Your task
Restate the records below exactly. Pictures are not part of the copy.
========================
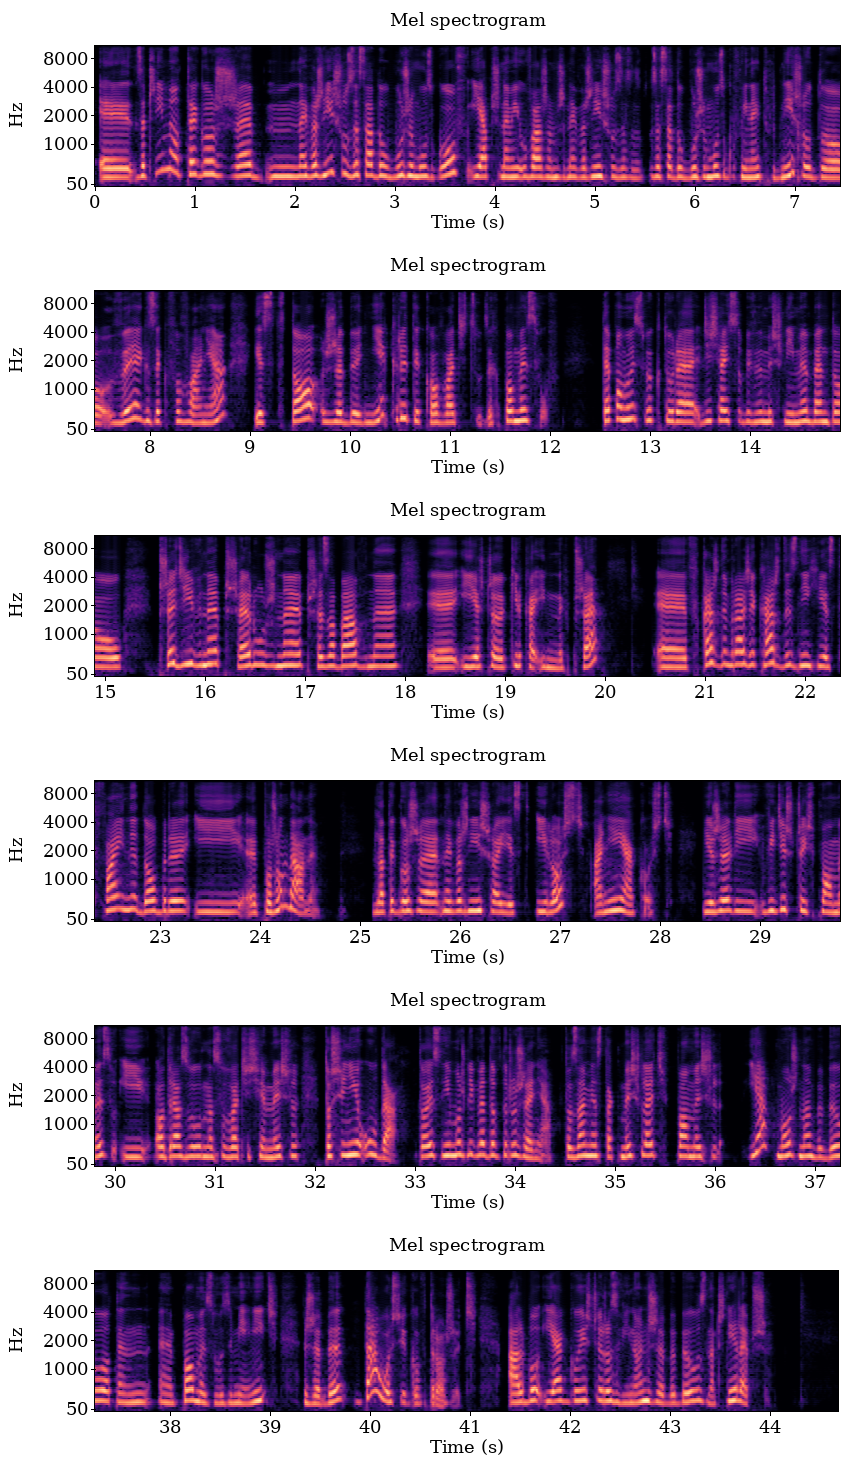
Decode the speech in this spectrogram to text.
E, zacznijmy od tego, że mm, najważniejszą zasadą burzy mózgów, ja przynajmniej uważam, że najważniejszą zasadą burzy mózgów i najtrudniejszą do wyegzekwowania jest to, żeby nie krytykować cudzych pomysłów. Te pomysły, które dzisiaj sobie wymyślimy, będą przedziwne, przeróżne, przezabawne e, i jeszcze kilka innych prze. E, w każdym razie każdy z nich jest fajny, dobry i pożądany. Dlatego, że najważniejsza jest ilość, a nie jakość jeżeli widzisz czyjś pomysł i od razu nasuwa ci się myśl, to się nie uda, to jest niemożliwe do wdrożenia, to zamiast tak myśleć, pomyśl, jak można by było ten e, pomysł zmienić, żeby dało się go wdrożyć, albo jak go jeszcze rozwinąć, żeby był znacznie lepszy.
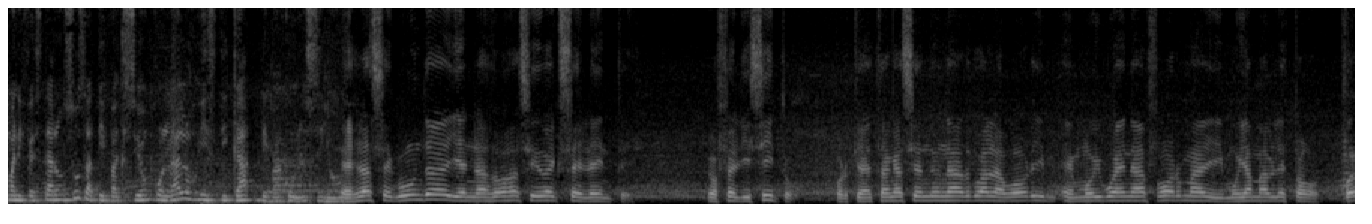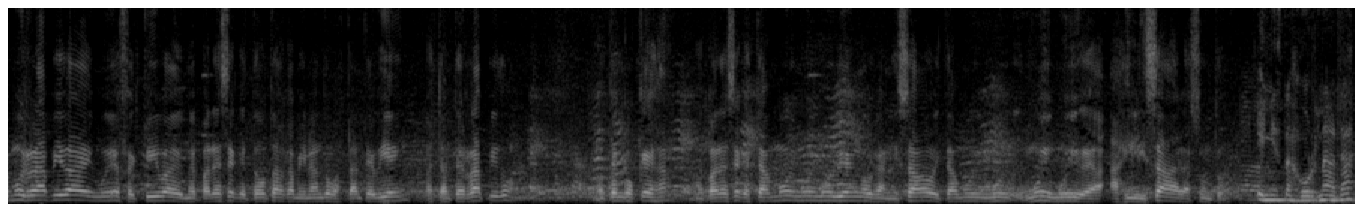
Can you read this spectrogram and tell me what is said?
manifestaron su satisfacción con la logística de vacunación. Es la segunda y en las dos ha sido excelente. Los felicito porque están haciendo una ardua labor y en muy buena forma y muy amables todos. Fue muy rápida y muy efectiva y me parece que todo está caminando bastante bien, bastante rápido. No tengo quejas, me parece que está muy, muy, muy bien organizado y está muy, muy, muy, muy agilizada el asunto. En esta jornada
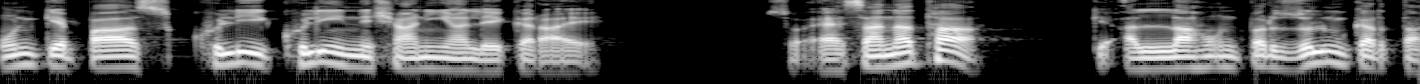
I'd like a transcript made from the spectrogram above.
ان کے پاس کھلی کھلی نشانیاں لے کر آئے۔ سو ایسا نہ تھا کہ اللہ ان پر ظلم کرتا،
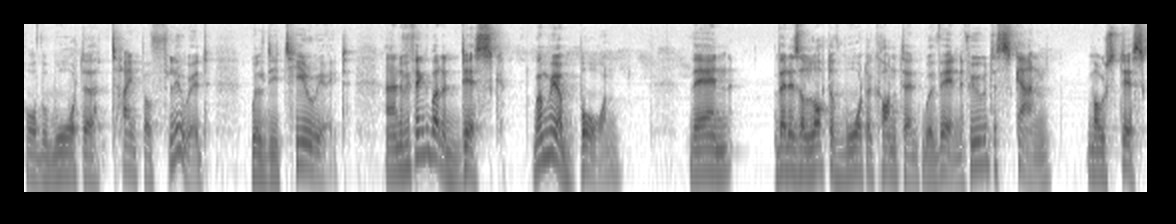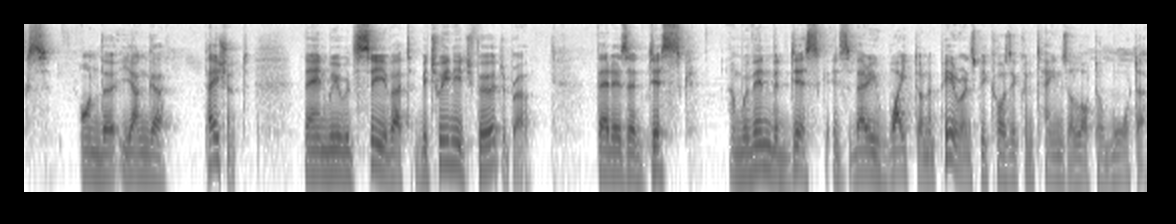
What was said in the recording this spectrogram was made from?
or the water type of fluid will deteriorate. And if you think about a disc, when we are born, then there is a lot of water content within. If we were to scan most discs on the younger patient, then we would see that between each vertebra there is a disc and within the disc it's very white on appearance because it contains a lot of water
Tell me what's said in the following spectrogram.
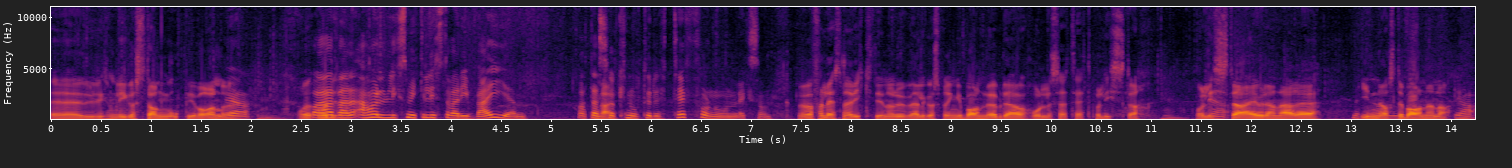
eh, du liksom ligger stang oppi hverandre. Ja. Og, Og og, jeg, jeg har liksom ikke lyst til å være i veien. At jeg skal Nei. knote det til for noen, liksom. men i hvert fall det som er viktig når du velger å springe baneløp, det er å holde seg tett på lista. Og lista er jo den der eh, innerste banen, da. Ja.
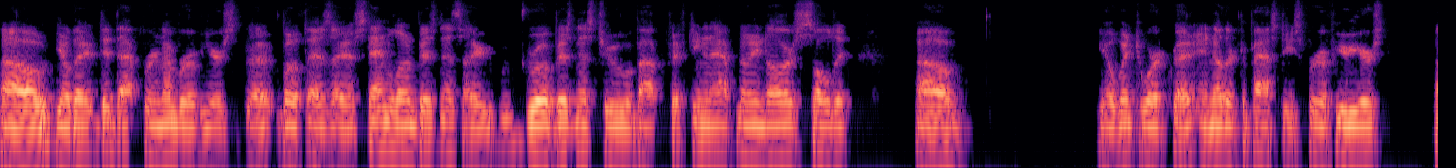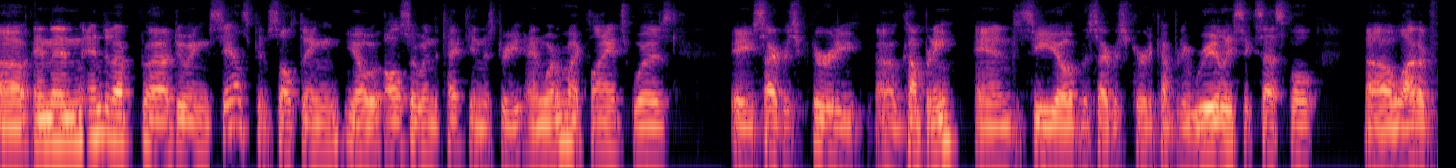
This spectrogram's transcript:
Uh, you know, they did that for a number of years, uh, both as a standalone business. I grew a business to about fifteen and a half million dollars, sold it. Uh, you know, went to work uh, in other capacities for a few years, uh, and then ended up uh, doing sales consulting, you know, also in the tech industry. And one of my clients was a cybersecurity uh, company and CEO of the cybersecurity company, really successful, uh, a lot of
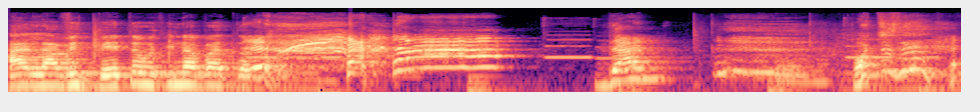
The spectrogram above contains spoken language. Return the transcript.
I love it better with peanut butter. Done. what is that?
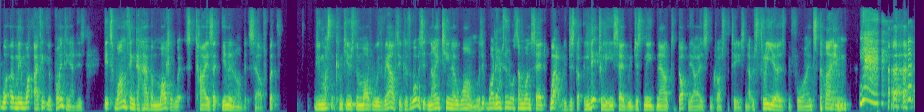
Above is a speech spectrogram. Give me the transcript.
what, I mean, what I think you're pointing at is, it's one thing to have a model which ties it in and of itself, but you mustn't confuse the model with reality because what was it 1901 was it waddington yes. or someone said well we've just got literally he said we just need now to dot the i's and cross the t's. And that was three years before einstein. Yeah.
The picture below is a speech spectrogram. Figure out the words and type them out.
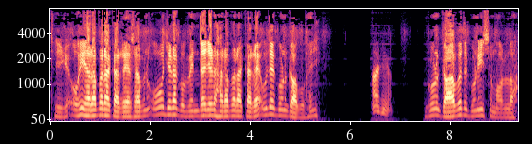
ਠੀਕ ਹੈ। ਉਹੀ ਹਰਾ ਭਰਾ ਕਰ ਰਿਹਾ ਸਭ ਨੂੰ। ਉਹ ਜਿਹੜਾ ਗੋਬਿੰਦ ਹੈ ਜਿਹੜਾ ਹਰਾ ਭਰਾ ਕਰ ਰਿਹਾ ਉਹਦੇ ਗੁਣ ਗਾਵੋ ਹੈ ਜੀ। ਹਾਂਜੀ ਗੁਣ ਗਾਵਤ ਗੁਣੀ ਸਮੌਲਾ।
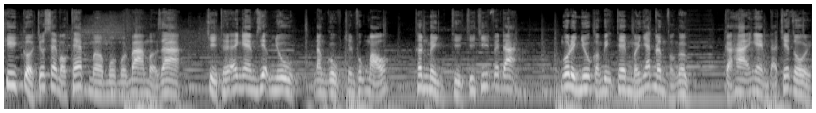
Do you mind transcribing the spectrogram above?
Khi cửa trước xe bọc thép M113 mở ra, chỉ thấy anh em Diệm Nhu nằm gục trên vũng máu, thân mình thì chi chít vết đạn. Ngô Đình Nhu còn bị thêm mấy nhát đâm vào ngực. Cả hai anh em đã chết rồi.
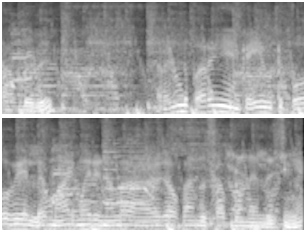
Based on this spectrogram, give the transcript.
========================
Reply
Decode the speech in this spectrogram to text.
E, zacznijmy od tego, że mm, najważniejszą zasadą burzy mózgów, ja przynajmniej uważam, że najważniejszą zasadą burzy mózgów i najtrudniejszą do wyegzekwowania jest to, żeby nie krytykować cudzych pomysłów. Te pomysły, które dzisiaj sobie wymyślimy, będą przedziwne, przeróżne, przezabawne e, i jeszcze kilka innych prze. E, w każdym razie każdy z nich jest fajny, dobry i pożądany. Dlatego, że najważniejsza jest ilość, a nie jakość jeżeli widzisz czyjś pomysł i od razu nasuwa ci się myśl, to się nie uda, to jest niemożliwe do wdrożenia, to zamiast tak myśleć, pomyśl, jak można by było ten e, pomysł zmienić, żeby dało się go wdrożyć, albo jak go jeszcze rozwinąć, żeby był znacznie lepszy.
Can you read this spectrogram and tell me what is said?
manifestaron su satisfacción con la logística de vacunación. Es la segunda y en las dos ha sido excelente. Los felicito porque están haciendo una ardua labor y en muy buena forma y muy amables todos. Fue muy rápida y muy efectiva y me parece que todo está caminando bastante bien, bastante rápido. No tengo quejas, me parece que está muy, muy, muy bien organizado y está muy, muy, muy, muy agilizada el asunto. En esta jornada
I'd like a transcript made from the spectrogram above.
ان کے پاس کھلی کھلی نشانیاں لے کر آئے۔ سو ایسا نہ تھا کہ اللہ ان پر ظلم کرتا،
What was said in the recording this spectrogram was made from?
or the water type of fluid will deteriorate. And if you think about a disc, when we are born, then there is a lot of water content within. If we were to scan most discs on the younger patient, then we would see that between each vertebra there is a disc and within the disc it's very white on appearance because it contains a lot of water
Tell me what's said in the following spectrogram.
eh, du liksom ligger stang oppi hverandre. Ja. Og, Og og, jeg, jeg har liksom ikke lyst til å være i veien. At jeg skal Nei. knote det til for noen, liksom. men i hvert fall det som er viktig når du velger å springe baneløp, det er å holde seg tett på lista. Og lista er jo den der eh, innerste banen, da. Ja.
This spectrogram's transcript:
Uh, you know, they did that for a number of years, uh, both as a standalone business. I grew a business to about fifteen and a half million dollars, sold it. Uh, you know, went to work uh, in other capacities for a few years, uh, and then ended up uh, doing sales consulting, you know, also in the tech industry. And one of my clients was a cybersecurity uh, company and CEO of the cybersecurity company, really successful, uh, a lot of
The spectrogram above contains spoken language. Return the transcript.
I love it better with peanut butter. Done. what is that?
Above is a speech spectrogram. Give me the transcript.
what, I mean, what I think you're pointing at is, it's one thing to have a model which ties it in and of itself, but you mustn't confuse the model with reality because what was it 1901 was it waddington yes. or someone said well we've just got literally he said we just need now to dot the i's and cross the t's. And that was three years before einstein. Yeah.
The picture below is a speech spectrogram. Figure out the words and type them out.
ਠੀਕ ਹੈ। ਉਹੀ ਹਰਾ ਭਰਾ ਕਰ ਰਿਹਾ ਸਭ ਨੂੰ। ਉਹ ਜਿਹੜਾ ਗੋਬਿੰਦ ਹੈ ਜਿਹੜਾ ਹਰਾ ਭਰਾ ਕਰ ਰਿਹਾ ਉਹਦੇ ਗੁਣ ਗਾਵੋ ਹੈ ਜੀ। ਹਾਂਜੀ ਗੁਣ ਗਾਵਤ ਗੁਣੀ ਸਮੌਲਾ।
Do you mind transcribing the spectrogram above?
Khi cửa trước xe bọc thép M113 mở ra, chỉ thấy anh em Diệm Nhu nằm gục trên vũng máu, thân mình thì chi chít vết đạn. Ngô Đình Nhu còn bị thêm mấy nhát đâm vào ngực. Cả hai anh em đã chết rồi.
Based on this spectrogram, give the transcript.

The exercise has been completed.